6th to 16th Century - During the Middle Ages, thick blocks of coarse stale bread called trenchers were used in place of plates. Meats and other foods were piled on top of the bread to be eaten with their fingers and sometimes with the aid of knives. At the end of the meal, one either ate the trencher or, if hunger had been satisfied, tossed the gravy-soaked bread to their dogs or given as alms


16th and 17th Century - The sandwich appears to have been simply known as "bread and meat" or "bread and cheese". These two phrases are found throughout English drama from the sixteenth and seventeenth centuries.


1762 - The first written record of the word "sandwich" appeared in the journal of Edward Gibbons (1737-1794), an English author, scholar, and historian.


1762 - It is also said that the cooks at London's Beef Steak Club, a gentlemen's gaming club held at the Shakespeare Tavern, invented the first sandwich.


John Montague (1718-1792), the Fourth Earl of Sandwich, was a hardened gambler and usually gambled for hours at a time, sometimes refusing to get up even for meals. It is said that he ordered his valet to bring him meat tucked between two pieces of bread. Because Montague also happened to be the Fourth Earl of Sandwich, others began to order "the same as Sandwich!" The original sandwich was, in fact, a piece of salt beef between two slices of toasted bread.


1840 - The sandwich was introduced to America by Elizabeth Leslie (1787-1858). In her Directions for Cookery, she has a recipe for ham sandwiches that she suggested as a main dish.
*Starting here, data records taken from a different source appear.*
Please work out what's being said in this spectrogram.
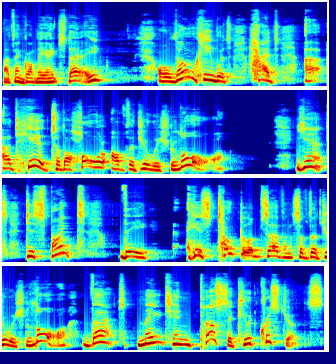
I think on the eighth day, although he was, had uh, adhered to the whole of the Jewish law, yet despite the his total observance of the Jewish law, that made him persecute Christians.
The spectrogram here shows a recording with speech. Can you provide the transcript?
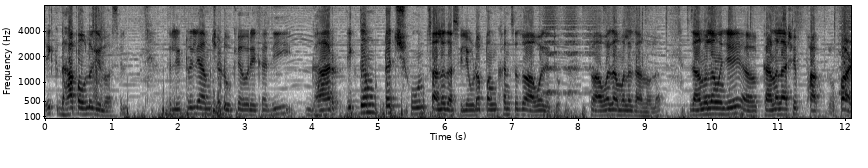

1900's - The sandwich became very popular in the American diet when bakeries started selling pre-sliced bread, thus making sandwiches very easy to create. Sandwiches became an easy, portable meal for workers and schoolchildren alike.